Only the lines below from the one containing "Spectrogram of speech, transcribed" through the last line should be set down, exactly as written and with no pictures.

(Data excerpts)
..........

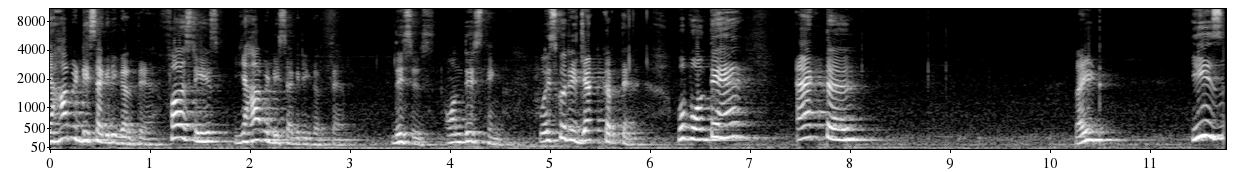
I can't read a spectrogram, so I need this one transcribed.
यहाँ भी डिसएग्री करते हैं। फ़र्स्ट इज़ यहाँ भी डिसएग्री करते हैं। This is on this thing वो इसको रिजेक्ट करते हैं। वो बोलते हैं actor right is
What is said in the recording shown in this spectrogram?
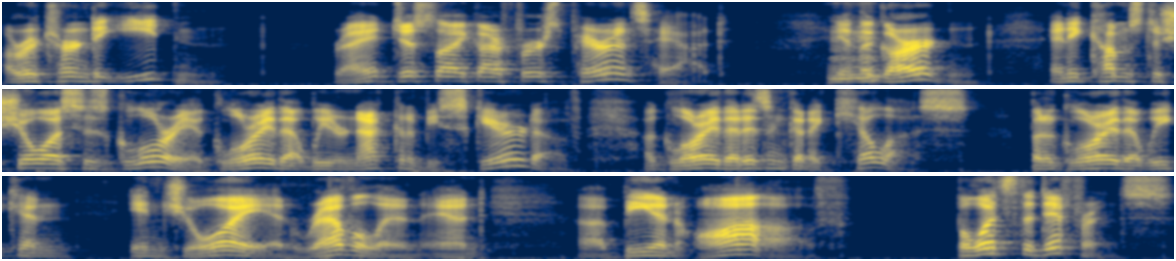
A return to Eden, right? Just like our first parents had in the mm-hmm. garden. And he comes to show us his glory, a glory that we are not going to be scared of, a glory that isn't going to kill us, but a glory that we can enjoy and revel in and uh, be in awe of. But what's the difference?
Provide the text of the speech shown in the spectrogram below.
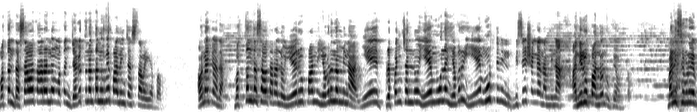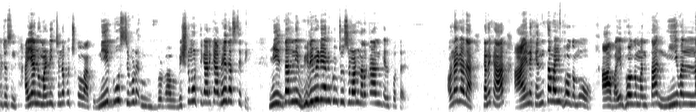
మొత్తం దశావతారాల్లో మొత్తం జగత్తునంతా నువ్వే పాలించేస్తావయ్యా బాబు. అవునా కదా? మొత్తం దశావతారాల్లో ఏ రూపాన్ని ఎవరు నమ్మినా ఏ ప్రపంచంలో ఏ మూల ఎవరు ఏ మూర్తిని విశేషంగా నమ్మినా అన్ని రూపాల్లో నువ్వే ఉంటావు. మళ్ళీ శివుడు వైపు చూసింది అయ్యా నువ్వు మళ్ళీ చిన్నపుచ్చుకోవాకు. నీకు శివుడు విష్ణుమూర్తి గారికి అభేద స్థితి మీ ఇద్దరిని విడివిడి అనుకుని చూసిన వాడు నరకానికి వెళ్ళిపోతాడు. అవునా కదా? కనుక ఆయనకి ఎంత వైభోగమో ఆ వైభోగం అంతా నీ వల్ల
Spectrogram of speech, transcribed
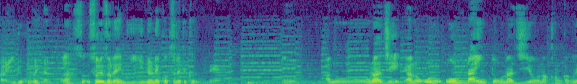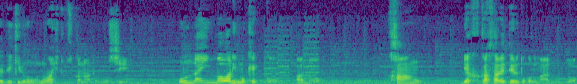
がいることになるのかな。そそれぞれに犬猫連れてくるので、うん。あの、同じ、あの、オンオンラインと同じような感覚でできるものが一つかなと思うし、オンライン周りも結構、あの、簡略化されてるところがあるのと、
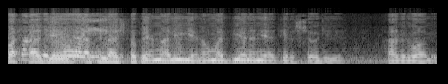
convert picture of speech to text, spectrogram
صحة جيدة لكن لا. يستطيع ماليا أو ماديا أن يأتي للسعودية هذا الوالد.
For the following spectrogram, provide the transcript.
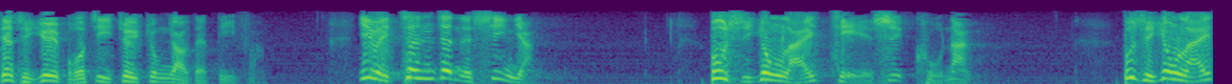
这是约伯记最重要的地方。因为真正的信仰，不是用来解释苦难，不是用来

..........

[RESULT FOR THIS EXERCISE]:
Spectrogram of speech, transcribed
がいることになるのかな。そそれぞれに犬猫連れてくるので、うん。あの、同じ、あの、オンオンラインと同じような感覚でできるものが一つかなと思うし、オンライン周りも結構、あの、簡略化されてるところがあるのと、
convert picture of speech to text, spectrogram
صحة جيدة لكن لا. يستطيع ماليا أو ماديا أن يأتي للسعودية هذا الوالد.
For the following spectrogram, provide the transcript.
这是约伯记最重要的地方。因为真正的信仰，不是用来解释苦难，不是用来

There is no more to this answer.